Data under study —
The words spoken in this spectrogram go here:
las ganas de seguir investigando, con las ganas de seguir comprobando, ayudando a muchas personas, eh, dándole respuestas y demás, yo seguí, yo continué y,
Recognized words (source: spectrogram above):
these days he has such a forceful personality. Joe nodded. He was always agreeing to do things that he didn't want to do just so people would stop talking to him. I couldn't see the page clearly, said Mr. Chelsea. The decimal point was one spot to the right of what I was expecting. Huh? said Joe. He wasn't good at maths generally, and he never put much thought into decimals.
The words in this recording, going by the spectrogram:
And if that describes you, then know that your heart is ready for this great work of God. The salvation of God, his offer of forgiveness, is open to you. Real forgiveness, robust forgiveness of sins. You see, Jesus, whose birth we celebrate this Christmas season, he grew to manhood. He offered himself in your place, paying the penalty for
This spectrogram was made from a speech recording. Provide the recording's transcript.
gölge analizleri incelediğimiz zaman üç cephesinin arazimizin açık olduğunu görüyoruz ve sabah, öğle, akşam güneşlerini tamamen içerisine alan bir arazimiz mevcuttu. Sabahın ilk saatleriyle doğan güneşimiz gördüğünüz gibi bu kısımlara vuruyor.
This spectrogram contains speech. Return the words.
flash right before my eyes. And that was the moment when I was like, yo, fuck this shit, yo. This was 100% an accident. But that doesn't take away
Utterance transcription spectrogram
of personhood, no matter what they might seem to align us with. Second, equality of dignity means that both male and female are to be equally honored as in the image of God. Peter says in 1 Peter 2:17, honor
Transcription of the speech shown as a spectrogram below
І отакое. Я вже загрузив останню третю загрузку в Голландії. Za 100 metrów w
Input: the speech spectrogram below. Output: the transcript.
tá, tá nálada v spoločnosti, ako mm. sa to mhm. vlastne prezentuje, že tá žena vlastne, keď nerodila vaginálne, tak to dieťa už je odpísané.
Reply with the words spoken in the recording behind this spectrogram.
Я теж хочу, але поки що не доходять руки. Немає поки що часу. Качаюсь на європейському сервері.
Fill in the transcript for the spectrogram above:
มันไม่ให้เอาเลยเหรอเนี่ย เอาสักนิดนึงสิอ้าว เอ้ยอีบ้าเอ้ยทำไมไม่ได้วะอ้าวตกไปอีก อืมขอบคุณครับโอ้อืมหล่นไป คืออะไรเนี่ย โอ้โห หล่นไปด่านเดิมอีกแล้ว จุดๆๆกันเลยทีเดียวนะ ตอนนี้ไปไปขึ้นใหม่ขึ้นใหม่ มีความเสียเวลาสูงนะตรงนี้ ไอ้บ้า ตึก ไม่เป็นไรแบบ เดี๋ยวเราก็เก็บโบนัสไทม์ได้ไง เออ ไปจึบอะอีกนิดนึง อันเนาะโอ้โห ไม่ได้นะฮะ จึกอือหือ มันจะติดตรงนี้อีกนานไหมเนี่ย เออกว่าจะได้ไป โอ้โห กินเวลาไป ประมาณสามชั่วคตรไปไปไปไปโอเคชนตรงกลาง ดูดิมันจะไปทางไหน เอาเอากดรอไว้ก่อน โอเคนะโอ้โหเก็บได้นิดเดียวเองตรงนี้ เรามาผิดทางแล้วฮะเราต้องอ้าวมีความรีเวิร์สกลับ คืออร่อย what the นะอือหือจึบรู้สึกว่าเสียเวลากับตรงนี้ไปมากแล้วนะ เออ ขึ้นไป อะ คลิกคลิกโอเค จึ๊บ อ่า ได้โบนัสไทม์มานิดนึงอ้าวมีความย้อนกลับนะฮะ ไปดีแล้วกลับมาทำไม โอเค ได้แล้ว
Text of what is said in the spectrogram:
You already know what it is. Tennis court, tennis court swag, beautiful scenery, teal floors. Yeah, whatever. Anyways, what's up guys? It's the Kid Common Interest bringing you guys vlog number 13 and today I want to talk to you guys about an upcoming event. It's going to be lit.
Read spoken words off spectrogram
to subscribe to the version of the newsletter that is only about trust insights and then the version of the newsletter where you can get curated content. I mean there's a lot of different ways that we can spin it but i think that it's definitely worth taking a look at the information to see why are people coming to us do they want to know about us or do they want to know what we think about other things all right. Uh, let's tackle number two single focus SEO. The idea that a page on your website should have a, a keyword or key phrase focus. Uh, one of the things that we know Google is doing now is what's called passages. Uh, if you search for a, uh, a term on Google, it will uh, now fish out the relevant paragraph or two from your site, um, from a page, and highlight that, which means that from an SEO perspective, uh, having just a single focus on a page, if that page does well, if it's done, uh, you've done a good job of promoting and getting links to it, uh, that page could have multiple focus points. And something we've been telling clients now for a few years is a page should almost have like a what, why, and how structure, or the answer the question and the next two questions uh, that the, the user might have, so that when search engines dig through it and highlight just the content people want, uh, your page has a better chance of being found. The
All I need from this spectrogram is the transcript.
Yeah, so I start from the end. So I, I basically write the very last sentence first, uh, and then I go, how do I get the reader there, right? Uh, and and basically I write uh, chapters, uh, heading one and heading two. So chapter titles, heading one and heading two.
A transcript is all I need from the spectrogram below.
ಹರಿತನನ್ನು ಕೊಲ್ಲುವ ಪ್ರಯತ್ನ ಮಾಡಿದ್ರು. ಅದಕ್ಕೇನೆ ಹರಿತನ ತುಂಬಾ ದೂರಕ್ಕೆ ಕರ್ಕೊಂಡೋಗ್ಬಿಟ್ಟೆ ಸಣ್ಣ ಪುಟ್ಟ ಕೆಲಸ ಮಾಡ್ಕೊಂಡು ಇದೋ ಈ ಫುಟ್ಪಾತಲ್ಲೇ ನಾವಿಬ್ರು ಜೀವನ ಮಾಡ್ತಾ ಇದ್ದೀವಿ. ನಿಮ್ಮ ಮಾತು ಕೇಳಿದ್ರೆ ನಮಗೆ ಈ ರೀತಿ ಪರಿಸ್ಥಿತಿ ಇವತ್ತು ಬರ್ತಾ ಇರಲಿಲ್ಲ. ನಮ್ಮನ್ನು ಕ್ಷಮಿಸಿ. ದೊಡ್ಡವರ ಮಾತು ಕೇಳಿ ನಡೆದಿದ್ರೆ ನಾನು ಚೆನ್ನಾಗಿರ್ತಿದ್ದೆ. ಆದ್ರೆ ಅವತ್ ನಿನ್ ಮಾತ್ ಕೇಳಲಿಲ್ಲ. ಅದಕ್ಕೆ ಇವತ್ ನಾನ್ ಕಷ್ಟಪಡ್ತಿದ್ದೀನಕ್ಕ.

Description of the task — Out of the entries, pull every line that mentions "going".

Exercise response —
The words in this recording, going by the spectrogram:
You already know what it is. Tennis court, tennis court swag, beautiful scenery, teal floors. Yeah, whatever. Anyways, what's up guys? It's the Kid Common Interest bringing you guys vlog number 13 and today I want to talk to you guys about an upcoming event. It's going to be lit.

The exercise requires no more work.